A recently concluded clinical trial (NCT01188811) in 51 SPMS patients at the Veterans Affairs Portland Health Care System in Oregon suggested that 1200 mg of oral LA, taken daily, improved walking abilities and reduced the extent of brain volume loss compared to placebo, while being safe and well-tolerated.

Led by researchers at the Oregon Health & Science University, the goal of the present study was to investigate the effect of LA in walking and balance metrics of SPMS patients in that Veterans Affairs clinical trial. 

The trial was a randomized, double-blind Phase 2/3 study, with participants randomly allocated to either a treatment group given 1200 mg pills of LA daily (28 patients) or to a placebo group (26 patients) for two years.

Researchers analyzed data from 11 patients on LA and 10 on placebo, who completed all the gait and balance tests.

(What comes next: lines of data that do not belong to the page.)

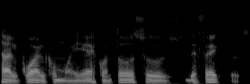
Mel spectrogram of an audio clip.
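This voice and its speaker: A man with a Panamanian accent, fairly low in pitch, with a dark, mellow tone in a dry, close sound with no echo, on a very clean recording with a silent background. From Panama, Colón. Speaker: psychologist. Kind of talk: interview.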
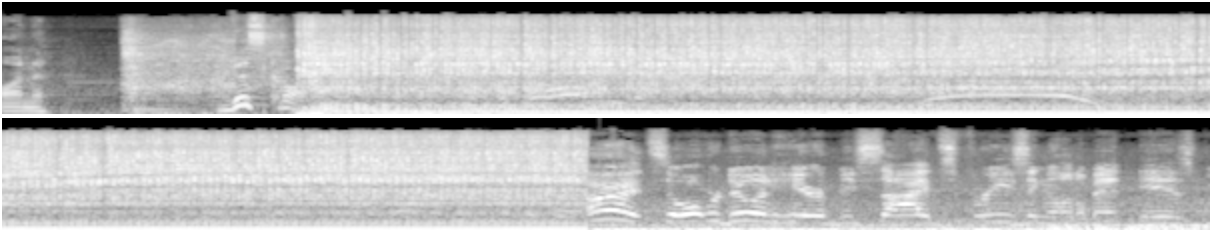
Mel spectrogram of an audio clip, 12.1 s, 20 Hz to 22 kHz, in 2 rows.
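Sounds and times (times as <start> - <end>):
car engine at high idle: 1.5 - 9.0.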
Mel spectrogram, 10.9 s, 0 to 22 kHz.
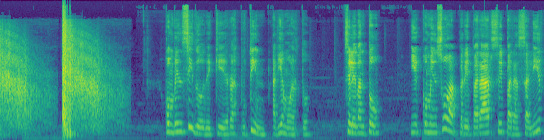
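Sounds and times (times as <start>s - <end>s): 
pistol shot fired at point-blank range: 0.0s - 2.6s
speech: 3.3s - 6.3s, 6.9s - 10.8s.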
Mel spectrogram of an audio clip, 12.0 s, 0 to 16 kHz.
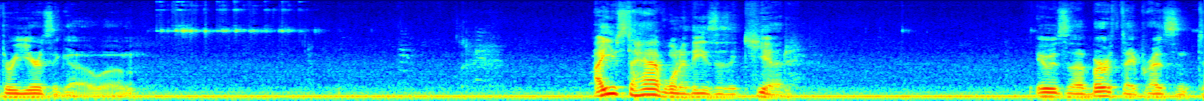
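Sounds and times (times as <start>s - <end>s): low background hum: 0.0s - 12.0s
thin high whine: 1.2s - 4.0s.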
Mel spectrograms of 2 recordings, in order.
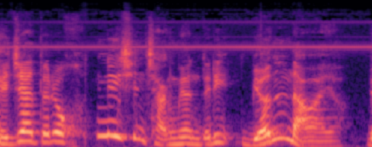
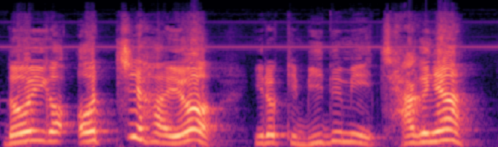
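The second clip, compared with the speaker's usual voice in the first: loud, raised preacher's scolding; forceful rebuke; 3 semitones higher, 6 dB louder than usual. Acted. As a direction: rebuke the faithless, pressing each phrase. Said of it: "제자들을 혼내신 겁니다". (목소리 높여 꾸짖는 설교)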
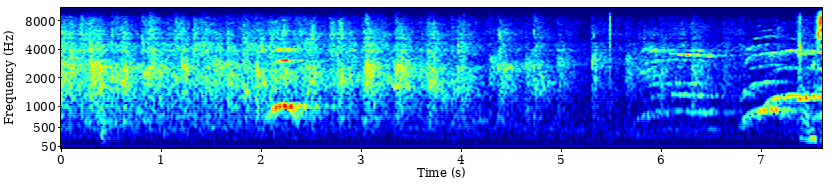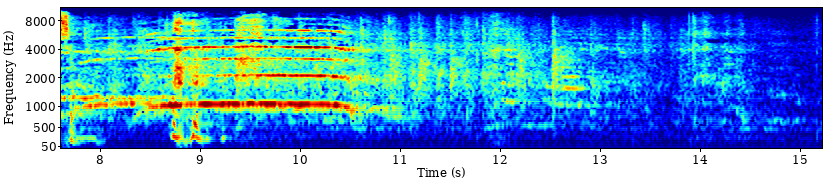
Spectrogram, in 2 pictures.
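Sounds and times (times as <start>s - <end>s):
audience applause for a performer at a gospel gathering: 0.0s - 14.5s
speech: 0.4s - 0.6s, 7.4s - 8.1s, 8.7s - 9.5s
laughter: 8.6s - 9.8s, 11.8s - 14.8s.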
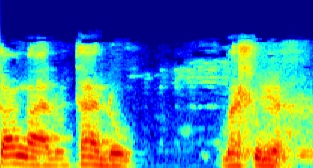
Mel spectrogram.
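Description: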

Walking speed was measured using a Timed Up and Go (TUG) test — the time a patient takes to stand up from a chair, walk forward seven meters, turn around, walk back and sit down again. TUG was performed at a “normal” and at a “quickly as possible” walking speed, and then paired with a cognitive task.

To address balance, researchers measured the sway of patients while in a quiet, standing position under three conditions: eyes open, eyes closed, and eyes closed while doing a cognitive task.

During all tests, participants wore body sensors to quantify their movement. They performed the tasks every six months throughout the two-year study.

Results showed that LA supplement use slightly delayed the decline in walking speed at six months and moderately at two years of treatment.

At the study’s end, patients on LA were more than two seconds faster in completing TUG than those given a placebo. According to the results, this difference was due to those on placebo walking more slowly over time.

A group analysis of 18 patients with low disability (EDSS scores under 6.0 and no need for walking assistive devices) found that LA slightly improved their turning speeds, but only in the fast version of TUG. At the end of treatment period, patients on LA turned 0.30 seconds faster on average, whereas those taking placebo turned 0.18 seconds more slowly, when compared to study start.

No differences in balance were found between the groups.

These results “suggest that LA may preserve walking performance in people with SPMS” and particularly in those with lesser disability, researchers wrote.

Researchers noted their study had several limitations, particularly its small number of patients, the high variability in walking performance (broad range of speeds among patients), and in not taking into account factors that can influence gait and balance (e.g., sleep, depression, fatigue).

Nonetheless, “the findings warrant further investigation of use of LA as a treatment for walking impairment,” the team concluded.

Leave a Comment

Your email address will not be published. Required fields are marked *